Live captioning capabilities were previously embedded in Zoom’s competitors, Google Meet, Cisco WebEx and Microsoft Teams, making the availability of captions a standard feature for teleconference solutions. 

“In retrospect, it’s a little surprising that Zoom hadn’t built in open captions in a way that others had,” said John Robinson, managing partner, CEO and founder of Our Ability told HR Dive. “It’s good that they’re doing it, I do want to applaud them for doing it. 

Employers are required to provide reasonable accommodations to employees under the Americans with Disabilities Act. Remote workplaces have highlighted technology’s role as an equalizer for people with disabilities. 

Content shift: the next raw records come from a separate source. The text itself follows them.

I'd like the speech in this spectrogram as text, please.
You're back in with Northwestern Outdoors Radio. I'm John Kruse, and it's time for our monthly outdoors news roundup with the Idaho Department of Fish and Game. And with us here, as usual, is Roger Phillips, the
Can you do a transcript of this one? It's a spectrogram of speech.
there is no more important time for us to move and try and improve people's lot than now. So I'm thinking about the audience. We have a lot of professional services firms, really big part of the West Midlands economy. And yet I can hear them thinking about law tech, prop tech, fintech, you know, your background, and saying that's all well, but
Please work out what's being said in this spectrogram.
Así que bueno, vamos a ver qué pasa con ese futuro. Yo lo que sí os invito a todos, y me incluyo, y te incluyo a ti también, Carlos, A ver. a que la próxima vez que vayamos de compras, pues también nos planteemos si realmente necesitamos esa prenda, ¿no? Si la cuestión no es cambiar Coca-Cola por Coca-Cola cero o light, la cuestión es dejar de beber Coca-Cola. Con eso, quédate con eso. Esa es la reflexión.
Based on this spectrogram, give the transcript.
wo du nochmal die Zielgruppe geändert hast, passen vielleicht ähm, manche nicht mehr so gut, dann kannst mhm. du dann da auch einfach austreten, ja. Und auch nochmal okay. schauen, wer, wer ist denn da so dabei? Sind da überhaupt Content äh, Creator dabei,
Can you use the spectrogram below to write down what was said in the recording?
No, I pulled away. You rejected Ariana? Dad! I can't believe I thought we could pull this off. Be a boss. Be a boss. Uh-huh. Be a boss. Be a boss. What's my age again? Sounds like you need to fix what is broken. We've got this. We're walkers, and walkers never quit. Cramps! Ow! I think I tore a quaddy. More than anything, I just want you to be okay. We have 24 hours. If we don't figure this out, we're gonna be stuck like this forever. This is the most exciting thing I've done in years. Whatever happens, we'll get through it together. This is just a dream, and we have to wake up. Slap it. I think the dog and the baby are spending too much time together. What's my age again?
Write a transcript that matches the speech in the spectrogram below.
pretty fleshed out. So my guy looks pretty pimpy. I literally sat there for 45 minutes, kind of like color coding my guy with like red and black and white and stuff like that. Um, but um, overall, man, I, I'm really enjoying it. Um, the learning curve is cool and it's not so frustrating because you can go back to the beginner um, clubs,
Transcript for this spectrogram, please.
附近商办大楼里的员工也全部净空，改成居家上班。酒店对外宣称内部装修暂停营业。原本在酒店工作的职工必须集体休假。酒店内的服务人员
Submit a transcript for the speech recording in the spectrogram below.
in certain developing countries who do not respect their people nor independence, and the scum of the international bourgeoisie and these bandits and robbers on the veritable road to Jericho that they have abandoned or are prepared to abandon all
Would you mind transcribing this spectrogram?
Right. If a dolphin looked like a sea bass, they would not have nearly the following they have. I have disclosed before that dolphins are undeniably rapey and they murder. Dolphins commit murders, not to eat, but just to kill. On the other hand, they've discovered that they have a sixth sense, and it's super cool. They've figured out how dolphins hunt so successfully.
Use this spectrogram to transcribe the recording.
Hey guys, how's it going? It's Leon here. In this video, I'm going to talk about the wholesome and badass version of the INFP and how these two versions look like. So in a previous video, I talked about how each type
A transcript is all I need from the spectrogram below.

However, live captioning that allows deaf and hard-of-hearing employees to more fully participate in online meetings are helpful, but not always a perfect fix, according to James McDevitt, executive director of the Deaf-Hearing Communication Centre. 

“When I need to have a meeting with external partners, the auto-captions usually give me enough information to figure out what’s being said,” McDevitt told HR Dive. “Unfortunately, when it goes wrong, it really goes wrong and it really disrupts the flow of the meeting, McDevitt said.